organization
publishing date
type
Contribution to journal
publication status
published
subject
in
Journal of American Academy of Dermatology
volume
44
issue
4
pages
616 - 623
publisher
Elsevier
external identifiers
  • pmid:11260535
  • scopus:0035088826
ISSN
0190-9622
DOI
10.1067/mjd.2001.110873
language
English
LU publication?
yes
id
acb8c1ab-b1d1-4a7a-906b-9af8672de89b (old id 1121690)
date added to LUP
2008-06-30 14:13:36
date last changed
2018-10-07 03:37:30
@article{acb8c1ab-b1d1-4a7a-906b-9af8672de89b,
  abstract     = {BACKGROUND: In this study we have taken an interest in systemic exposure to nickel in patients with delayed hypersensitivity to nickel. OBJECTIVE: The aim of the study was to more closely investigate the importance of factors such as ingested nickel dose, time interval between nickel patch testing and oral nickel challenge as well as degree of nickel hypersensitivity in relation to flare-up reactions. METHODS: Thirty nickel-sensitive female subjects were patch tested with a serial dilution of nickel sulfate in water on 4 different test occasions during a period of 7 months. One month after the last patch test the patients were randomly divided into 3 different groups. The patients in the groups were challenged orally with a placebo capsule, 1.0 mg nickel, or 3.0 mg nickel. RESULTS: None of the patients challenged with placebo had flare-up reactions of earlier patch test sites, but 2 of the patients challenged with 1.0 mg nickel and all of the patients challenged with 3.0 mg nickel had flare-up reactions. There were significantly more flare-up reactions of the most recent patch test sites (1 month) compared with the most distant (8 months) test sites. There was also a statistically significant positive correlation between the intensity of previous positive patch tests and the flare-up reactions. CONCLUSION: In the assessment of the possibility of systemic allergic contact dermatitis from nickel, the dose as well as the intensity and time since previous nickel eczema have to be considered.},

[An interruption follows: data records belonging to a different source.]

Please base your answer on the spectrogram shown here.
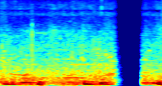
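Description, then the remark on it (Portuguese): Steady, heavy low rumble of wind buffeting a microphone, loud, cutting out abruptly for a moment near the end before the roar returns. “Me dá o um retorno da, do áudio, como é que tá, se tá me ouvindo bem, se o vento tá incomodando, tá?”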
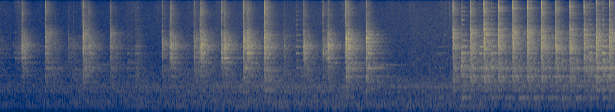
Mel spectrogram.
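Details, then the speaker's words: Bicycle wheel with a deliberately loosened quick-release skewer: bright, irregular ticking and rattling as the wheel moves. The skewer washer rattles while riding; the fix is tightening the quick-release cap. "gonna happen when you ride this Volvo washer there's a washer right there they'll be making the noises all the time"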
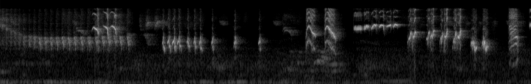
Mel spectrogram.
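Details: Lesser green leafbird (cucak ijo mini) in lively song: a long chattering run of quick notes, high rising whistles, clipped chirps and shrill downslurred phrases, varied and continuous, with no background noise.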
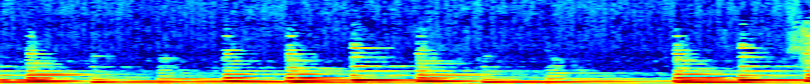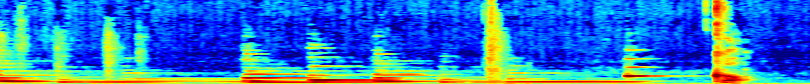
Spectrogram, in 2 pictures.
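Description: An orchestral mockup of harp, a second harp and vibraphone playing in unison, bright plucked and struck notes in a gentle repeating pattern with ringing resonance, ending in a brief higher flourish, clear and without speech.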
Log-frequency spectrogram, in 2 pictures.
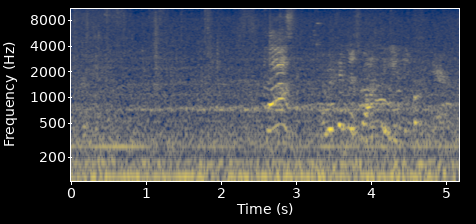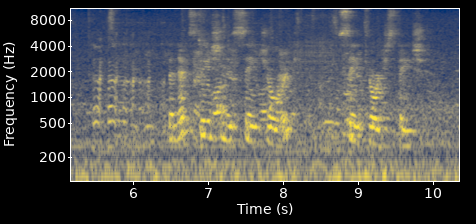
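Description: A subway train pulls away and rumbles along the track.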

  author       = {Hindsén, Monica and Bruze, Magnus and Christensen, O B},
  issn         = {0190-9622},
  language     = {eng},

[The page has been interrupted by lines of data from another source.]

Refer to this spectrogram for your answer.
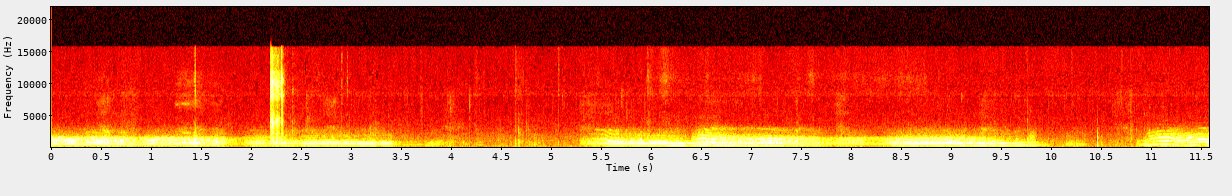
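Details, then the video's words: Basset Hound mother caring for newborn puppies; soft, thin whimpers, then a longer run of wavering, sliding whines, over a faint background hiss. "Basset Hound tends to her new born babies"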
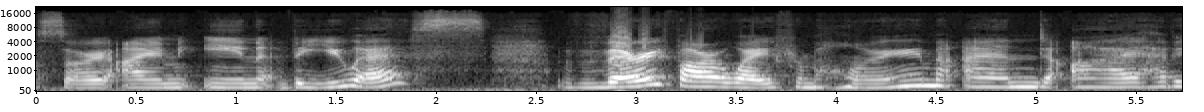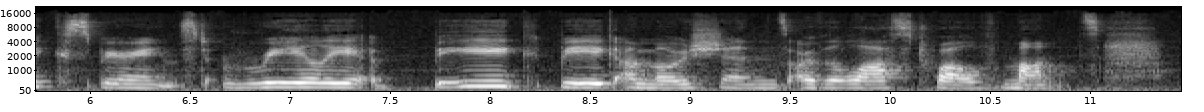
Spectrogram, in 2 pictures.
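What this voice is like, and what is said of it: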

  number       = {4},
  pages        = {616--623},
  publisher    = {Elsevier},
  series       = {Journal of American Academy of Dermatology},
  title        = {Flare-up reactions after oral challenge with nickel in relation to challenge dose and intensity and time of previous patch test reactions},
  url          = {http://dx.doi.org/10.1067/mjd.2001.110873},
  volume       = {44},
  year         = {2001},
}